The problem is underpopulation not overpopulation


The international mega-corporation Kimberly-Clark, who makes multiple products for adult, family, baby and child care, recently announced that it was going to cut 5,500 jobs. This accounts for roughly 13 percent of its total global workforce with the result of either closing or selling 10 of its 91 international factories. Two of its brands, Kleenex and Huggies have seen significant drops in sales, thus the need to restructure the company in order to streamline expenses. When the CEO, Tom Falk, was asked why this was happening, he stated that Americans are having fewer babies. Mr. Falk went on to say, “You can’t encourage moms to use more diapers in developed markets when the babies aren’t being born in those markets.”

This problem also affects the economy because there is a trickle-down effect which pervades all other industries. If 5,500 people lose their jobs, then that cascades into those people buying less food, gas, clothing, transportation, and other items, which causes a decrease in sales in other industries, thus a slowdown and loss of more jobs. Children, besides primarily being a gift of God, are economic generators. They need to be fed, clothed, housed, seen by a doctor, taught by teachers, etc. As they grow older, they begin to spend money on clothes, food, sports, electronics, school stuff and various other activities which adds jobs to an economy in order to provide such services.

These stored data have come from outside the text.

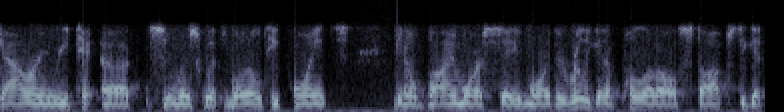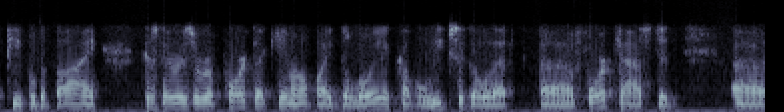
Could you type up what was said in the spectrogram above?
showering reta- uh, consumers with loyalty points. You know, buy more, save more. They're really going to pull out all stops to get people to buy. Because there was a report that came out by Deloitte a couple weeks ago that uh, forecasted uh,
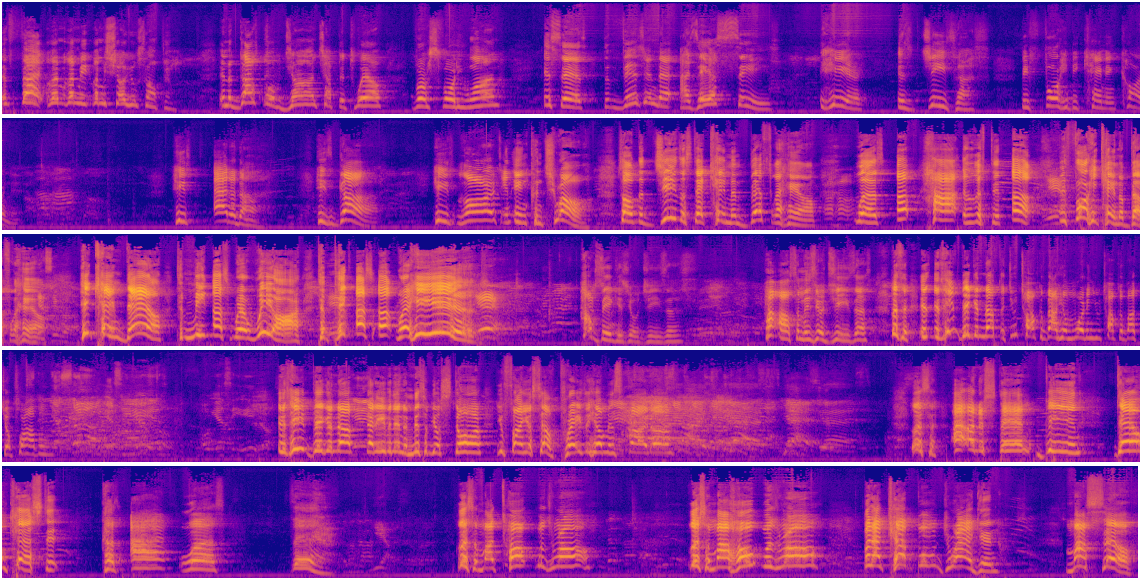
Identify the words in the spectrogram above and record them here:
In fact, let me, let me, let me show you something. In the Gospel of John, chapter 12, verse 41, it says, The vision that Isaiah sees here is Jesus before he became incarnate. Uh-huh. He's Adonai. He's God. He's large and in control. So the Jesus that came in Bethlehem was up high and lifted up Yeah. before he came to Bethlehem. Yes, he. He came down to meet us where we are, to pick us up where he is. Yeah. How big is your Jesus? How awesome is your Jesus? Listen, is, is he big enough that you talk about him more than you talk about your problems? Is he big enough that even in the midst of your storm, you find yourself praising him in spite of? Listen, I understand being downcasted because I was there. Listen, my talk was wrong. Listen, my hope was wrong. But I kept on dragging myself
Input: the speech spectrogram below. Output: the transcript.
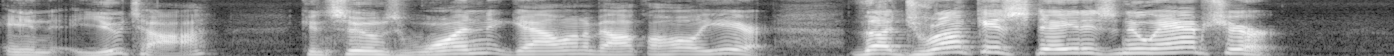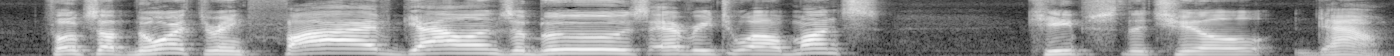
in Utah consumes one gallon of alcohol a year. The drunkest state is New Hampshire. Folks up north drink five gallons of booze every 12 months. Keeps the chill down.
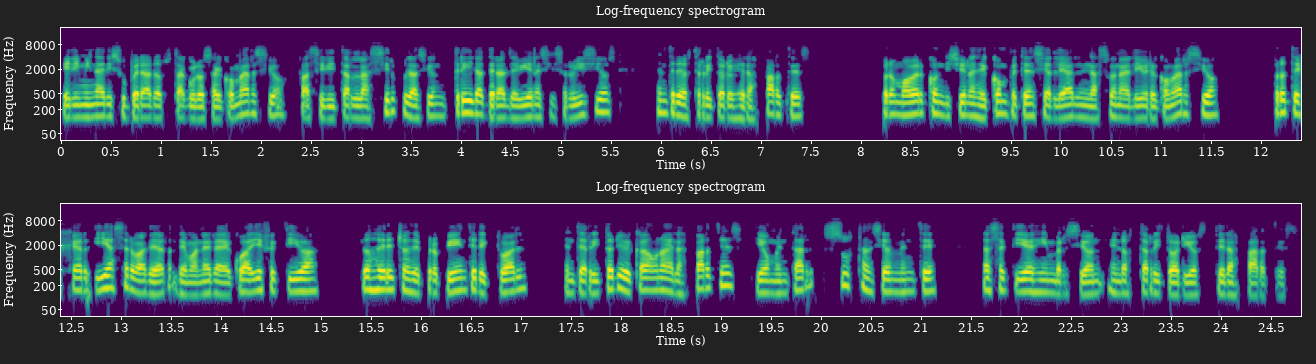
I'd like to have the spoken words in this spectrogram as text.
eliminar y superar obstáculos al comercio, facilitar la circulación trilateral de bienes y servicios entre los territorios de las partes, promover condiciones de competencia leal en la zona de libre comercio, proteger y hacer valer de manera adecuada y efectiva los derechos de propiedad intelectual en territorio de cada una de las partes y aumentar sustancialmente las actividades de inversión en los territorios de las partes.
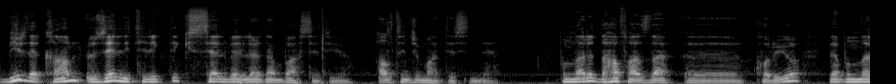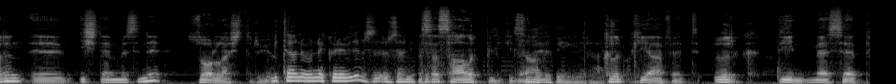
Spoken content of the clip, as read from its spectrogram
Bir de kanun özel nitelikli kişisel verilerden bahsediyor. 6. maddesinde. Bunları daha fazla e, koruyor ve bunların e, işlenmesini zorlaştırıyor. Bir tane örnek verebilir misiniz özellikle? Mesela sağlık bilgileri, Sağlık bilgileri. abi. kılık kıyafet, ırk, din, mezhep,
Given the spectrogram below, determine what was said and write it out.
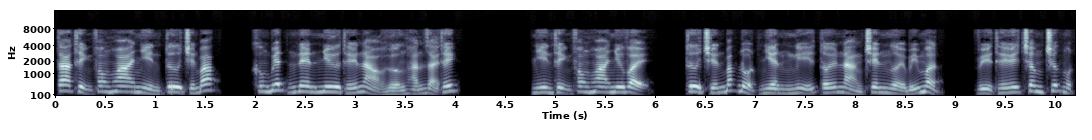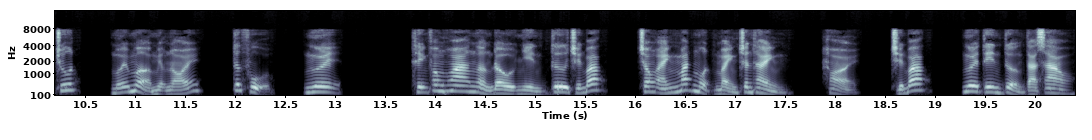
Ta thịnh phong hoa nhìn tư chiến bắc, không biết nên như thế nào hướng hắn giải thích. Nhìn thịnh phong hoa như vậy, tư chiến bắc đột nhiên nghĩ tới nàng trên người bí mật, vì thế châm trước một chút, mới mở miệng nói, tức phụ, ngươi. Thịnh phong hoa ngẩng đầu nhìn tư chiến bắc, trong ánh mắt một mảnh chân thành, hỏi, chiến bắc, ngươi tin tưởng ta sao?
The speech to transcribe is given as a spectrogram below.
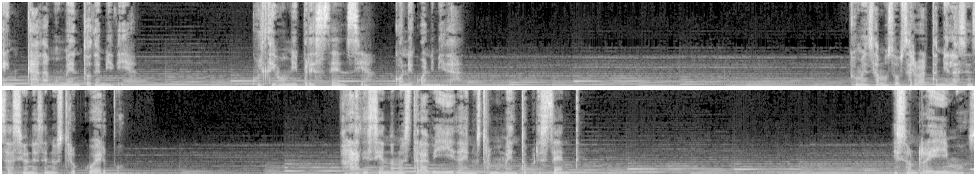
en cada momento de mi día. Cultivo mi presencia con ecuanimidad. Comenzamos a observar también las sensaciones de nuestro cuerpo agradeciendo nuestra vida y nuestro momento presente. Y sonreímos,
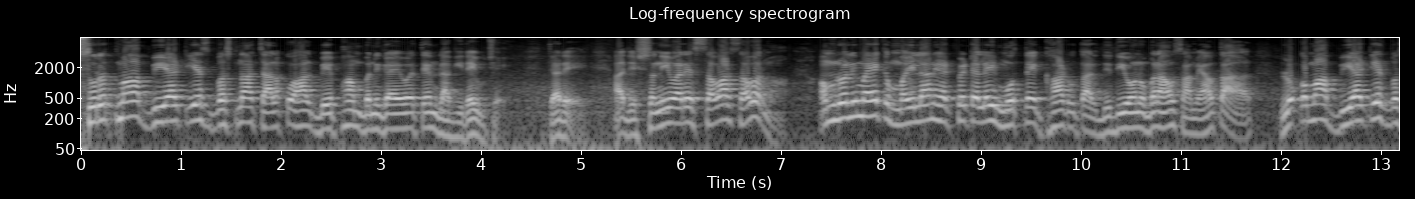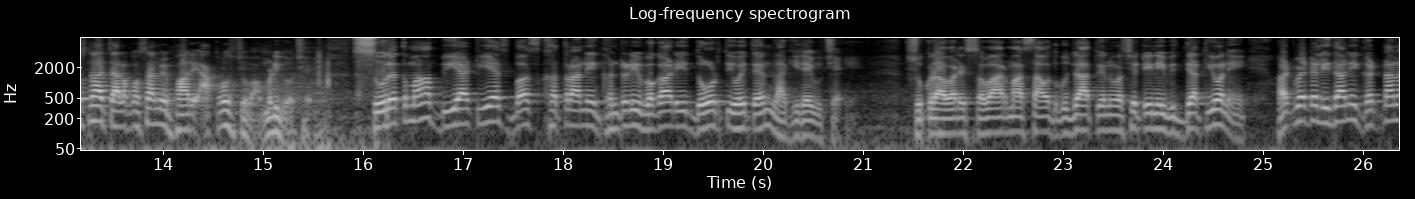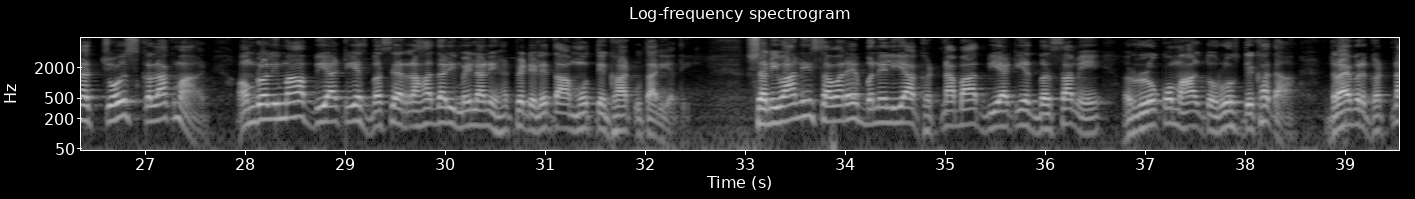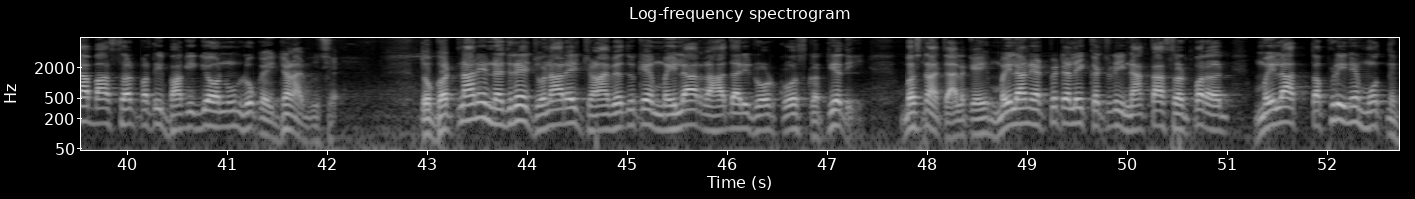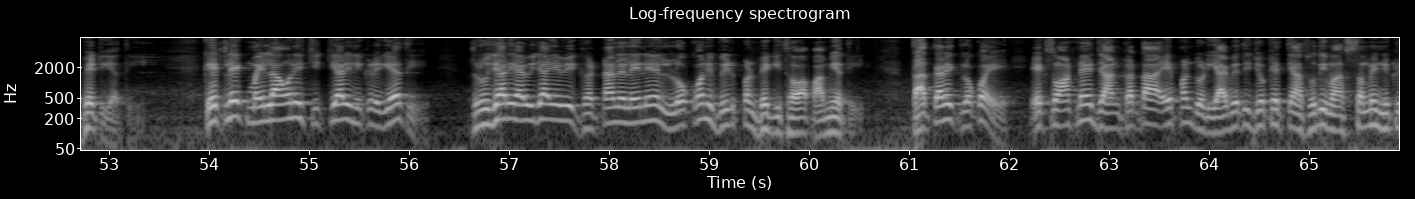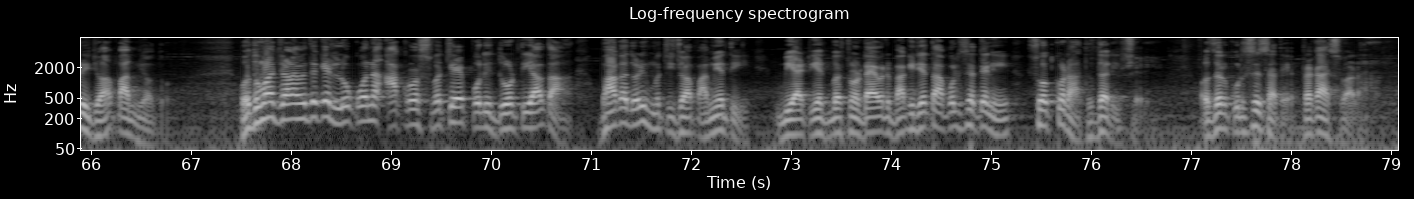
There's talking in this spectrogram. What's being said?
સુરતમાં બીઆરટીએસ બસના ચાલકો હાલ બેફામ બની ગયા હોય તેમ લાગી રહ્યું છે. ત્યારે આજે શનિવારે સવાર સવારમાં અમરોલીમાં એક મહિલાને અટપેટે લઈ મોતને ઘાટ ઉતારી દીધી હોવાનો બનાવ સામે આવતા લોકોમાં બીઆરટીએસ બસના ચાલકો સામે ભારે આક્રોશ જોવા મળ્યો છે. સુરતમાં બીઆરટીએસ બસ ખતરાની ઘંટડી વગાડી દોડતી હોય તેમ લાગી રહ્યું છે. શુક્રવારે સવારમાં સાઉથ ગુજરાત યુનિવર્સિટીની વિદ્યાર્થીઓને હટવેટે લીધાની ઘટનાના ચોવીસ કલાકમાં અમરોલીમાં બીઆરટીએસ બસે રાહદારી મહિલાની હટપેટે લેતા મોતને ઘાટ ઉતારી હતી. શનિવારની સવારે બનેલી આ ઘટના બાદ બીઆરટીએસ બસ સામે લોકોમાં હાલ તો રોષ દેખાતા ડ્રાઈવર ઘટના બાદ સ્થળ પરથી ભાગી ગયોનું લોકોએ જણાવ્યું છે. તો ઘટનાને નજરે જોનારે જણાવ્યું હતું કે મહિલા રાહદારી રોડ ક્રોસ કરતી હતી. બસના ચાલકે મહિલાને અટપેટે લઈ કચડી નાખતા સ્થળ પર જ મહિલા તફડીને મોતને ભેટી હતી. કેટલીક મહિલાઓની ચિત્યારી નીકળી ગઈ હતી. ધ્રુજારી આવી જાય એવી ઘટનાને લઈને લોકોની ભીડ પણ ભેગી થવા પામી હતી. તાત્કાલિક લોકોએ એકસો આઠને જાણ કરતાં એ પણ દોડી આવી હતી, જોકે ત્યાં સુધીમાં સમય નીકળી જવા પામ્યો હતો. વધુમાં જણાવ્યું હતું કે લોકોના આક્રોશ વચ્ચે પોલીસ દોડતી આવતા ભાગાદોડી મચી જવા પામી હતી. બીઆરટીએસ બસનો ડ્રાઈવર ભાગી જતા પોલીસે તેની શોધખોળ હાથ ધરી છે. અઝર કુરશી સાથે પ્રકાશવાળા.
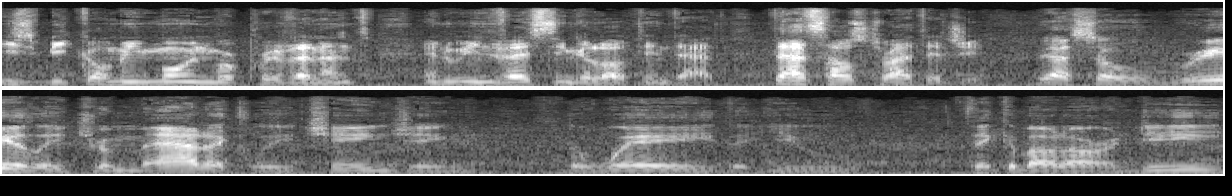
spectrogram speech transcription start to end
is becoming more and more prevalent, and we're investing a lot in that. That's our strategy. Yeah, so really dramatically changing the way that you think about R&D,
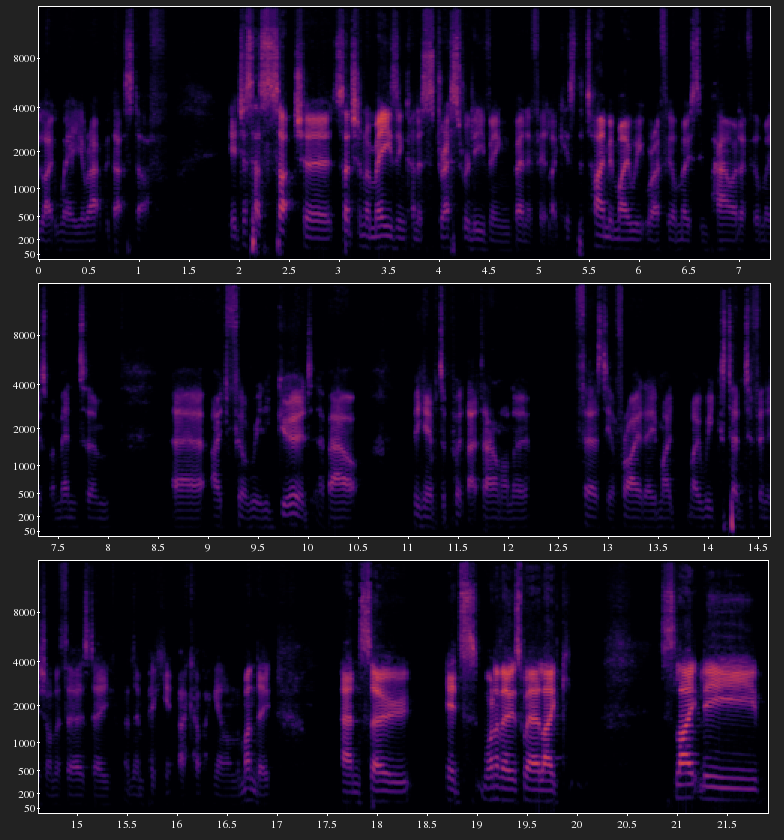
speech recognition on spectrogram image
like where you're at with that stuff, it just has such a such an amazing kind of stress relieving benefit. Like it's the time in my week where I feel most empowered, I feel most momentum. Uh, I feel really good about being able to put that down on a Thursday or Friday. My my weeks tend to finish on a Thursday and then picking it back up again on a Monday. And so it's one of those where like slightly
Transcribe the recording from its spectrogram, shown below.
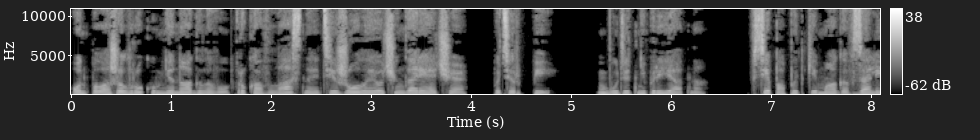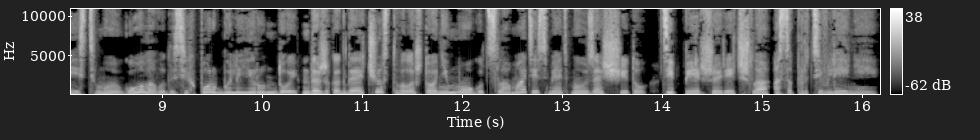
Он положил руку мне на голову, рука властная, тяжелая и очень горячая. Потерпи, будет неприятно. Все попытки магов залезть в мою голову до сих пор были ерундой, даже когда я чувствовала, что они могут сломать и смять мою защиту. Теперь же речь шла о сопротивлении.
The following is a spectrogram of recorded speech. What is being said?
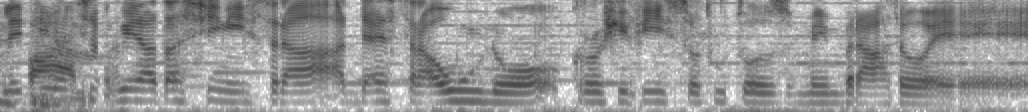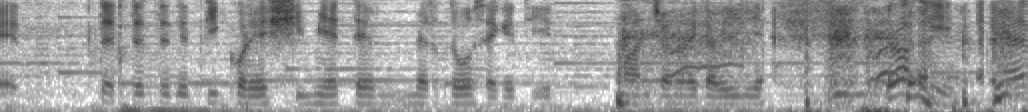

The average replacement figure for a nation to maintain its current population is 2.1 children per family. The United States is currently at 1.9 children per family, excluding immigration numbers. Countries in Europe such as Spain and Italy have replacement population rates of around 1.4 and thus are shrinking in population. If people continue to use contraception and abortion to prevent children from being born, they will eventually breed themselves out of existence as well as destroy their economies.